• Exercise prompt: Set down the data again exactly. Pictures are not part of the copy.

• Data records:

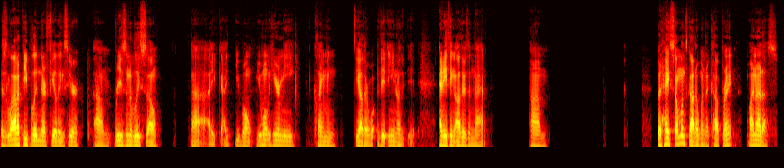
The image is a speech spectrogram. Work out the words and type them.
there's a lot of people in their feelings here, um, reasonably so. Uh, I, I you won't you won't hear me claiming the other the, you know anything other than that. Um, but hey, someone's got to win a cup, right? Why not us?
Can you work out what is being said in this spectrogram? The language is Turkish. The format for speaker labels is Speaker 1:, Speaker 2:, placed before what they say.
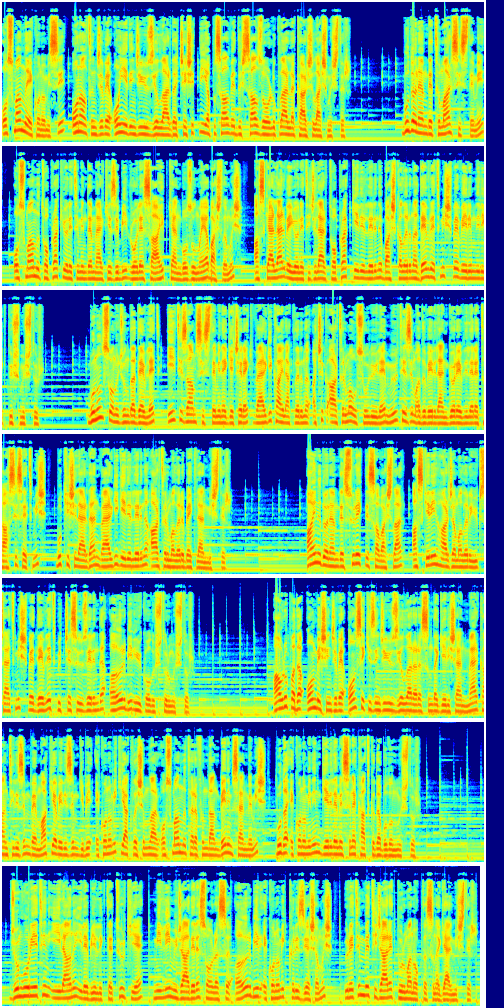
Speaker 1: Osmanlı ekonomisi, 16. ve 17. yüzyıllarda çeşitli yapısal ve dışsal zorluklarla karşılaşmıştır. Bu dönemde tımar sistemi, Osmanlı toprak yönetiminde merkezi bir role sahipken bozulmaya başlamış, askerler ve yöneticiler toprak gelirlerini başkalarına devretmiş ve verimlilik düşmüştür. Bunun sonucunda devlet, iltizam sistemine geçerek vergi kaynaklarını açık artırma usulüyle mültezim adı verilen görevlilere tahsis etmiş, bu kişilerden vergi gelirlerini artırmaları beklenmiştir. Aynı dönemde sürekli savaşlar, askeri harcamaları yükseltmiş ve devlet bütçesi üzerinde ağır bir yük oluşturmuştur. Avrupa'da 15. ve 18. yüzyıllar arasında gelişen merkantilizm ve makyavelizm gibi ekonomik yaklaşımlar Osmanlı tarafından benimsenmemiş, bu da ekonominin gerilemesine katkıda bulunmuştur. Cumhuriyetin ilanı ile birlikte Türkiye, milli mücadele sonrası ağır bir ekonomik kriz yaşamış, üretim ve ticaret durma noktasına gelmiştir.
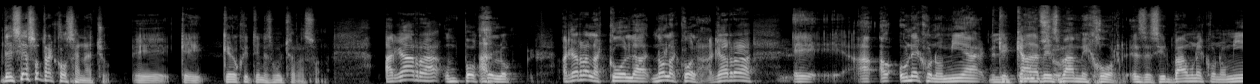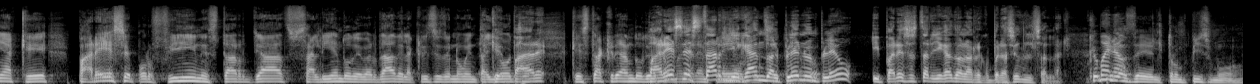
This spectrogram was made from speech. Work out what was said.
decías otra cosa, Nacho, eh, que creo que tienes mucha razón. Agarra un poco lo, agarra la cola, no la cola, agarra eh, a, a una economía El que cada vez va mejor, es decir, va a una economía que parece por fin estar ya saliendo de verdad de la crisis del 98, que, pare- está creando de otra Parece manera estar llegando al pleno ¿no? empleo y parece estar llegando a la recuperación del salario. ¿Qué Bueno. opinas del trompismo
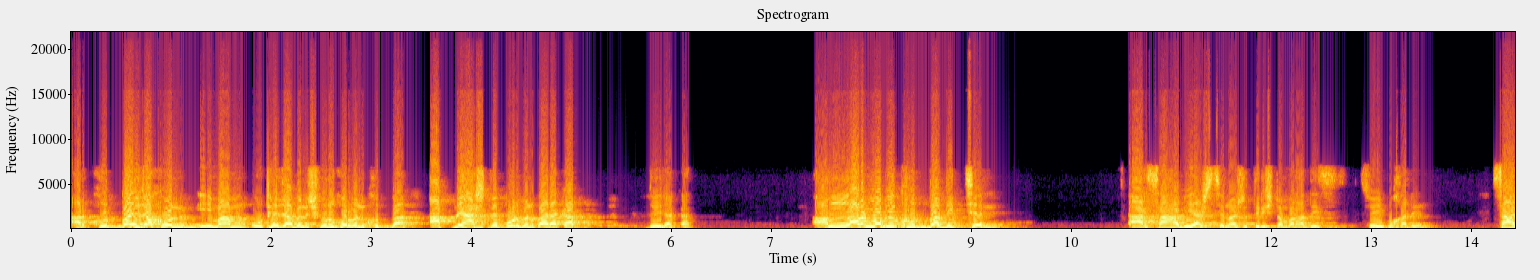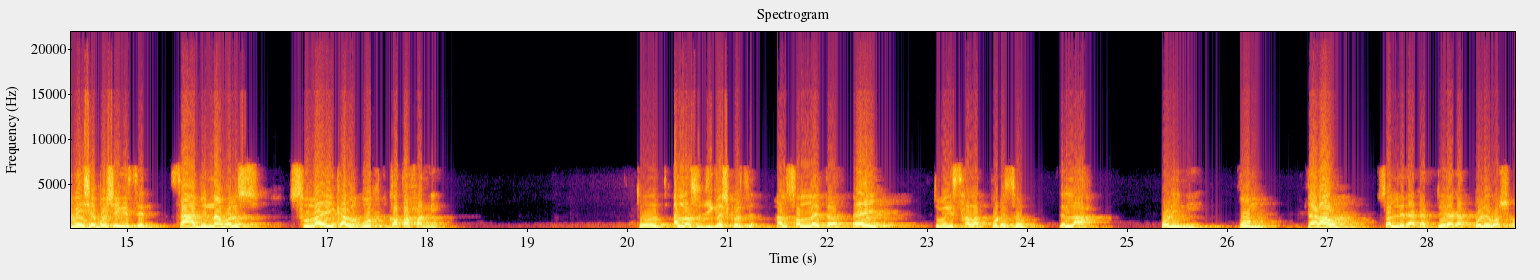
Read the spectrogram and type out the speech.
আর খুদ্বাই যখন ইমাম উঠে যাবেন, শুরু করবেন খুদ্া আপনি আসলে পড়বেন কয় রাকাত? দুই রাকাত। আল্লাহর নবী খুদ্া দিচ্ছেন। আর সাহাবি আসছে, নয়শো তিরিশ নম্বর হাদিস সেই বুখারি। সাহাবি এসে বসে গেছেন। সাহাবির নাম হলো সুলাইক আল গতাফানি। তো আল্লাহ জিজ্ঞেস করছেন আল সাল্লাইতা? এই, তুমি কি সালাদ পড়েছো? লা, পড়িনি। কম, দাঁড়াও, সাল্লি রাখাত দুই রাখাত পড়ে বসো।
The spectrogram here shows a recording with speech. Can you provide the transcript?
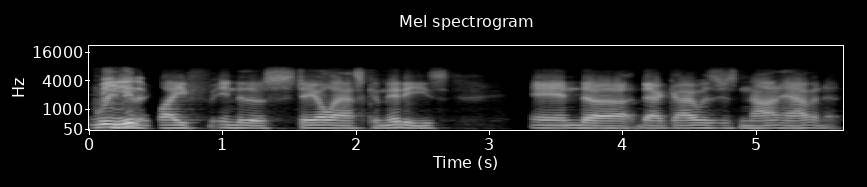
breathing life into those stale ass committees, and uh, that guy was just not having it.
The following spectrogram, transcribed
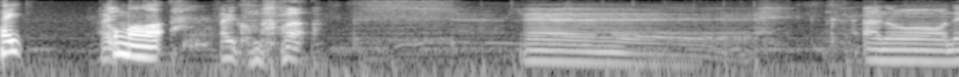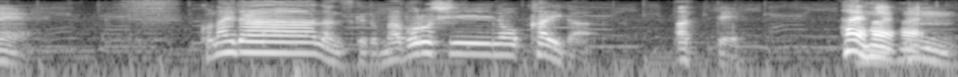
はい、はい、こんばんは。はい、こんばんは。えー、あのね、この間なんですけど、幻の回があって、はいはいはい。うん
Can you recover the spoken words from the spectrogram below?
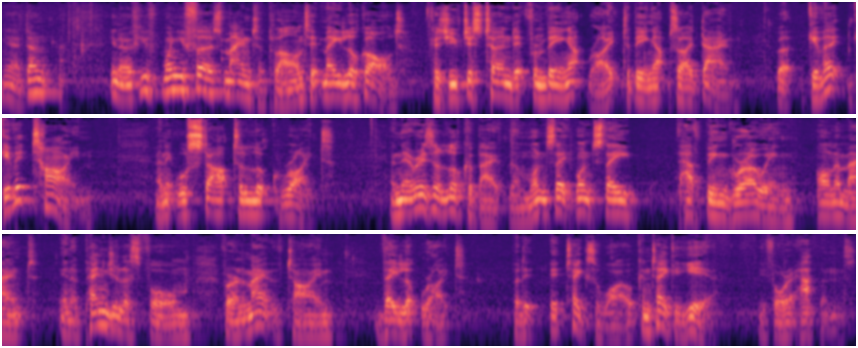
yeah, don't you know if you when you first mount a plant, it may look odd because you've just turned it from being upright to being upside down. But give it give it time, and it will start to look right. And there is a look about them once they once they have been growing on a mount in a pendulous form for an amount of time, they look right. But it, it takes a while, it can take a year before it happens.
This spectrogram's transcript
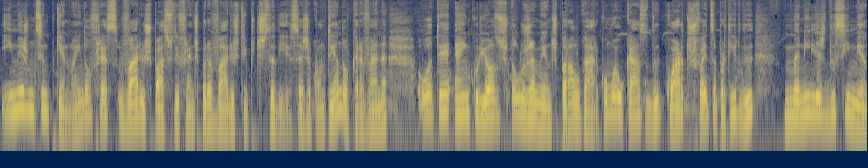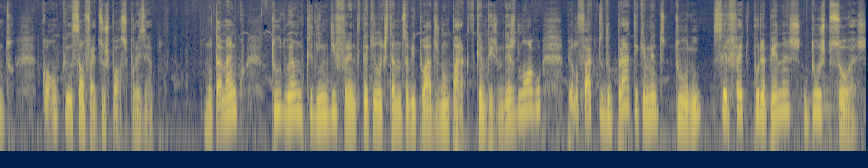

• Solution:
The image is a speech spectrogram. Work out the words and type them.
there's a lot of people in their feelings here, um, reasonably so. Uh, I, I you won't you won't hear me claiming the other the, you know anything other than that. Um, but hey, someone's got to win a cup, right? Why not us?
Can you work out what is being said in this spectrogram? The language is Turkish. The format for speaker labels is Speaker 1:, Speaker 2:, placed before what they say.
Speaker 1: Osmanlı ekonomisi, 16. ve 17. yüzyıllarda çeşitli yapısal ve dışsal zorluklarla karşılaşmıştır. Bu dönemde tımar sistemi, Osmanlı toprak yönetiminde merkezi bir role sahipken bozulmaya başlamış, askerler ve yöneticiler toprak gelirlerini başkalarına devretmiş ve verimlilik düşmüştür. Bunun sonucunda devlet, iltizam sistemine geçerek vergi kaynaklarını açık artırma usulüyle mültezim adı verilen görevlilere tahsis etmiş, bu kişilerden vergi gelirlerini artırmaları beklenmiştir. Aynı dönemde sürekli savaşlar, askeri harcamaları yükseltmiş ve devlet bütçesi üzerinde ağır bir yük oluşturmuştur. Avrupa'da 15. ve 18. yüzyıllar arasında gelişen merkantilizm ve makyavelizm gibi ekonomik yaklaşımlar Osmanlı tarafından benimsenmemiş, bu da ekonominin gerilemesine katkıda bulunmuştur. Cumhuriyetin ilanı ile birlikte Türkiye, milli mücadele sonrası ağır bir ekonomik kriz yaşamış, üretim ve ticaret durma noktasına gelmiştir.
This spectrogram was made from speech. Work out what was said.
decías otra cosa, Nacho, eh, que creo que tienes mucha razón. Agarra un poco lo, agarra la cola, no la cola, agarra eh, a, a una economía El que cada vez va mejor, es decir, va a una economía que parece por fin estar ya saliendo de verdad de la crisis del 98, que, pare- está creando de otra Parece manera estar llegando al pleno ¿no? empleo y parece estar llegando a la recuperación del salario. ¿Qué Bueno. opinas del trompismo
Read the spectrogram and type out the speech.
আর খুদ্বাই যখন ইমাম উঠে যাবেন, শুরু করবেন খুদ্া আপনি আসলে পড়বেন কয় রাকাত? দুই রাকাত। আল্লাহর নবী খুদ্া দিচ্ছেন। আর সাহাবি আসছে, নয়শো তিরিশ নম্বর হাদিস সেই বুখারি। সাহাবি এসে বসে গেছেন। সাহাবির নাম হলো সুলাইক আল গতাফানি। তো আল্লাহ জিজ্ঞেস করছেন আল সাল্লাইতা? এই, তুমি কি সালাদ পড়েছো? লা, পড়িনি। কম, দাঁড়াও, সাল্লি রাখাত দুই রাখাত পড়ে বসো।
The spectrogram here shows a recording with speech. Can you provide the transcript?
breathing life into those stale ass committees, and uh, that guy was just not having it.
The following spectrogram, transcribed
はい、はい、こんばんは。はい、こんばんは。えー、あのね、この間なんですけど、幻の回があって、はいはいはい。うん
Can you recover the spoken words from the spectrogram below?
yeah, don't you know if you when you first mount a plant, it may look odd because you've just turned it from being upright to being upside down. But give it give it time, and it will start to look right. And there is a look about them once they once they have been growing on a mount in a pendulous form for an amount of time, they look right. But it, it takes a while, it can take a year before it happens.
This spectrogram's transcript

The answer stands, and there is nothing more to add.